On NSA surveillance, privacy panel presents divided front

AP

Internal divisions were on full display Wednesday as the panel of privacy experts that reviewed the National Security Agency's mass surveillance program testified before a Senate committee.

At a hearing of the Senate Judiciary Committee, the five-member Privacy and Civil Liberties Oversight Board answered questions about the report they issued last month. In that 234-page document, the group unanimously called for improved transparency but was sharply split when it called on President Barack Obama to end the NSA's bulk collection of Americans' phone records and metadata.

The panel is an independent, bipartisan executive branch agency that advises the president on privacy and civil liberties. Congress formed the group in 2004 as a recommendation of the Sept. 11 Commission.

"I think the board's report both overstates the privacy implications and understates the benefits," of bulk collection, said panel member Rachel Brand, who worked for the Justice Department during the George W. Bush administration. She was prodded by Sen. Chuck Grassley, R-Iowa, the committee's top Republican.

Sen. Orrin Hatch, R-Utah, said the advisory board should have focused solely on policy questions and avoided legal analysis, especially since federal courts are already reviewing the program.

"There are a number concerns I have with the majority's legal analysis," said panel member Elisebeth Collins Cook, referring to the group's 3-2 decision that the metadata collection program was unlawful.

Democrats on the committee focused less on the panel's divisions and more on its recommendations.

Sen. Al Franken, D-Minn., noted that the report calls for greater transparency but the government still hasn't revealed how many Americans' phone calls have been collected. He tussled with panel member James Dempsey, who said private companies might not want that "sensitive information" to go public.

"First of all, the companies would like to be more transparent, they've endorsed my bill," Franken said referring to legislation he introduced last year that would force the government to annually disclose a plethora of figures about how many Americans had their phone and Internet information collected.

Other Democrats on the committee said the oversight panel did not go far enough when it suggested the FISA court appoint public advocates who could argue on behalf of the public on high-profile cases.

In its report, the panel said the FISA court should select private attorneys as advocates for the public.

"If the person is an appointee of the chief justice of the [Foreign Intelligence Surveillance] Court or the chief justice of the Supreme Court, they risk becoming the pet lawyer of that individual," said Sen. Sheldon Whitehouse, D-R.I. "If the court can call at them or not at its discretion, there is a risk that they get completely marginalized when they have something important to say."

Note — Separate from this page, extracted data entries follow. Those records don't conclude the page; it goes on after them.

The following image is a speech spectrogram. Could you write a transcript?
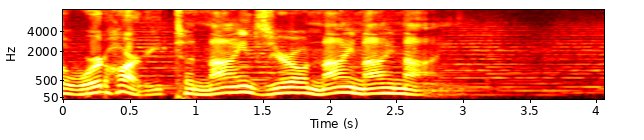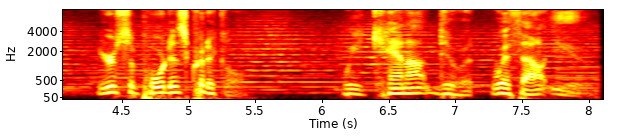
the word Harvey to 90999. Your support is critical. We cannot do it without you.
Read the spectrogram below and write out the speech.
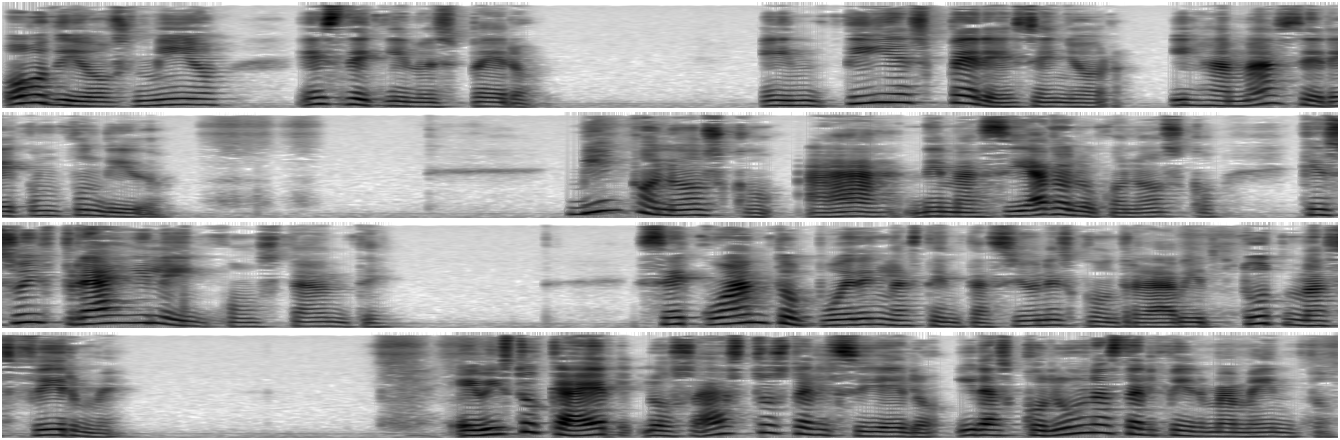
oh Dios mío, es de quien lo espero. En ti esperé, Señor, y jamás seré confundido. Bien conozco, ah, demasiado lo conozco, que soy frágil e inconstante Sé cuánto pueden las tentaciones contra la virtud más firme. He visto caer los astros del cielo y las columnas del firmamento.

Whitehouse and his fellow Democrats have been more critical of the NSA program than their Republican counterparts on Capitol Hill. The issue has also created some unique alliances: Liberal lawmakers have teamed up with tea partiers and libertarians to oppose government intrusion into individual's privacy.


  • Marshall Cohen

Comments